6 Review the Client Account Aging and Vendor Account Aging reports for any issues that need to be resolved. For example, client invoices that will not be paid and should be written off with a Write-off client payment; and vendor invoices that will not be paid and can be removed using a vendor credit added from the Checkbook feature.

7 Print the year end financial reports for the year being closed as PDF files (and hard copies as well if needed).

Recommended reports:

  • Balance Sheet
  • Income Statement
  • Trial Balance
  • Detailed General Ledger
  • Audit Trail (account history)
  • General Ledger Journals: G/L, A/P, A/R, Checks, Payments

Also consider:

  • Client Account Aging and Vendor Account Aging reports for Period 12
  • Client P&L
  • Budget vs Actual Reports
  • Comparative financial reports
  • Other financial reports you may use.

Once the year is closed financial statements, general ledger journals, audit trails, and general ledger account detail can no longer be printed. You may need to refer to a previous year’s journal entries some time in the future, so having a permanent (and easily accessible) backup as PDF files or hard copies is handy.

8 If you are using the G/L Reconciliation Tool to reconcile accounts make sure you have reconciled the accounts through period 12.

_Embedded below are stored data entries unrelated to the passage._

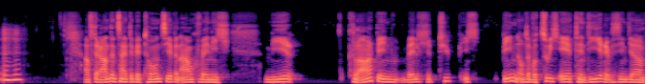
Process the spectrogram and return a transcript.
Mhm. Auf der anderen Seite betont sie eben auch, wenn ich mir klar bin, welcher Typ ich bin oder wozu ich eher tendiere. Wir sind ja,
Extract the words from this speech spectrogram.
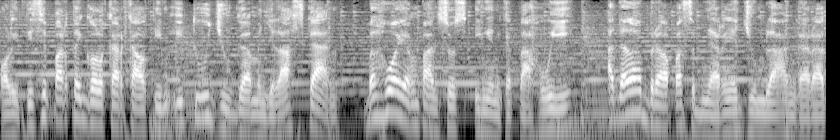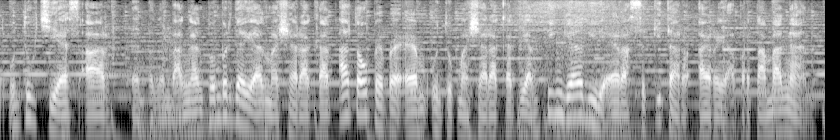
Politisi Partai Golkar Kaltim itu juga menjelaskan bahwa yang pansus ingin ketahui adalah berapa sebenarnya jumlah anggaran untuk CSR dan pengembangan pemberdayaan masyarakat atau PPM untuk masyarakat yang tinggal di daerah sekitar area pertambangan.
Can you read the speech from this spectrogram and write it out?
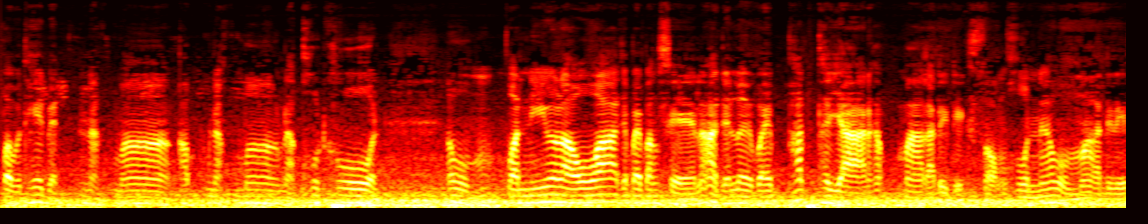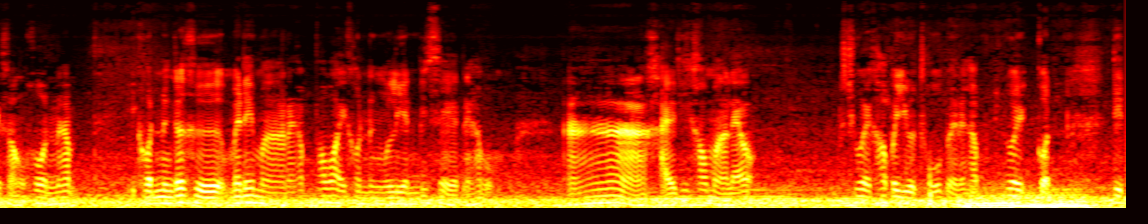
เปิดประเทศแบบหนักมากครับหนักมากหนักโคตรโคตรครับผมวันนี้เราว่าจะไปบางแสนแล้วอาจจะเลยไปพัทยานะครับ มากับเด็กๆสองคนนะครับผมมากับเด็กๆสองคนนะครับ อีกคนหนึ่งก็คือไม่ได้มานะครับ เพราะว่าอีกคนหนึ่งเรียนพิเศษนะครับผม อ่าใครที่เข้ามาแล้ว ช่วยเข้าไป YouTube หน่อยนะครับ ช่วยกดติด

If you would like a an online backup of your database, we will be happy to provide an online copy of your closed year databases for multiple years for a flat fee. Please call Clients & Profits Sales at 1-800-272-4488 to request this feature before the close year process is run.

The Retained Earnings Account

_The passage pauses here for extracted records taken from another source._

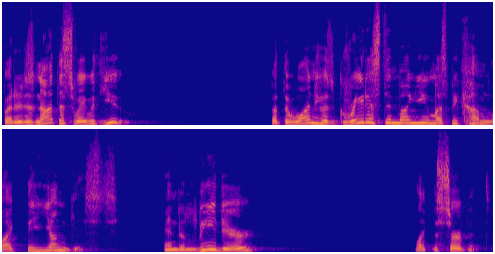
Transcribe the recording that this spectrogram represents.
But it is not this way with you. But the one who is greatest among you must become like the youngest, and the leader like the servant.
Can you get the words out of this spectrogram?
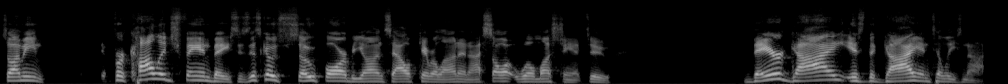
so I mean, for college fan bases, this goes so far beyond South Carolina, and I saw it Will Muschamp too. Their guy is the guy until he's not.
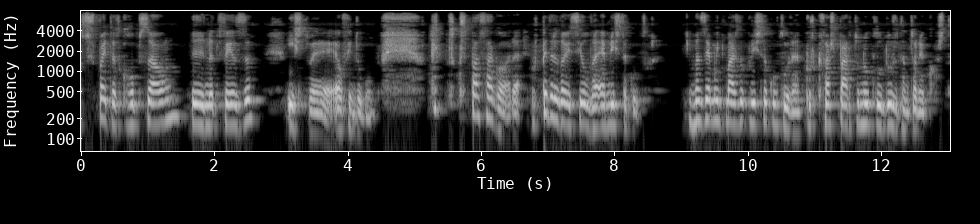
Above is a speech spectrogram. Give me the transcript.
suspeita de corrupção eh, na defesa, Isto é, é o fim do mundo. O que, que se passa agora? O Pedro Adão e Silva é Ministro da Cultura. Mas é muito mais do que Ministro da Cultura, porque faz parte do núcleo duro de António Costa.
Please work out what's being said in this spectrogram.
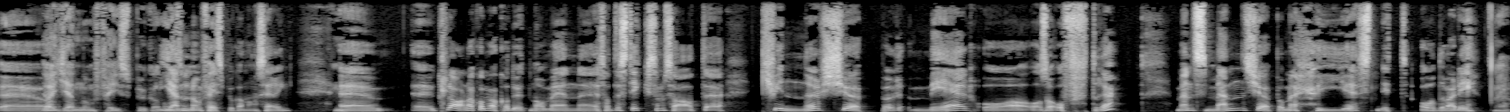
uh, Ja, gjennom Facebook-annonser? Gjennom Facebook-annonsering. Mm. Uh, Klarna kom akkurat ut nå med en statistikk som sa at uh, kvinner kjøper mer og altså oftere, mens menn kjøper med høye snittordreverdi. Ja.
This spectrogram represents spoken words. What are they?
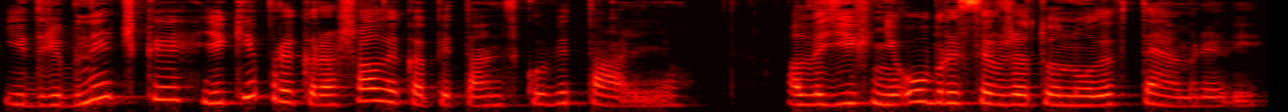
і дрібнички, які прикрашали капітанську вітальню. Але їхні обриси вже тонули в темряві.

The Retained Earnings account keeps track of your net income/loss from year to year. To close the year, you must have a Retained Earnings account.

You’ll be prompted to enter the Retained Earnings account, which must be an equity account, when closing the year. Clients & Profits calculates the agency’s net income by subtracting job costs and overhead expenses from total income. The amount of your profit is then posted to retained earnings, an equity (or “net worth”) account. This is the same as manual entries which close income, costs, and expenses into retained earnings -- it’s just automated. Clients & Profits will prompt you if the account does not exist.

Retained Earnings is a separate Equity account, and is not the same as the Year-to-Date Profit account 999999.00

To Close The Year

1 Choose Accounting > General Ledger, then click on Close Year.

2 Enter your Retained Earnings account if it is not already filled in.

The Retained Earnings account keeps track of your net income/loss from year to year. To close the year, you must have a Retained Earnings account.

3 Click Start to close the year. Clients & Profits will confirm that the year was closed.

4 From the Clients & Profits preferences window review your accounting periods, current accounting period, and first day of your fiscal year.

5 Confirm your current financials to verify that the prior year’s ending balances were correctly transferred during the close year process.

  • Compare the balance sheet for Period 12, (that you printed before the year was closed) to the Trial Balance for Period 1, after you closed the year. The Period 12 balance sheet account balances for Asset and Liability accounts should match the Beginning Balances for Period 1 on the trial balance.
  • The Retained Earnings account beginning balance will vary by the amount of the Net Earnings for the year closed. There should be no beginning balance amounts for any Income, Job Cost, Expense, Other Income, or Other Expense accounts



"Hands down, this Clients & Profits Helpdesk is the best of any support team." -- Kate Mistler, Fabiano Communications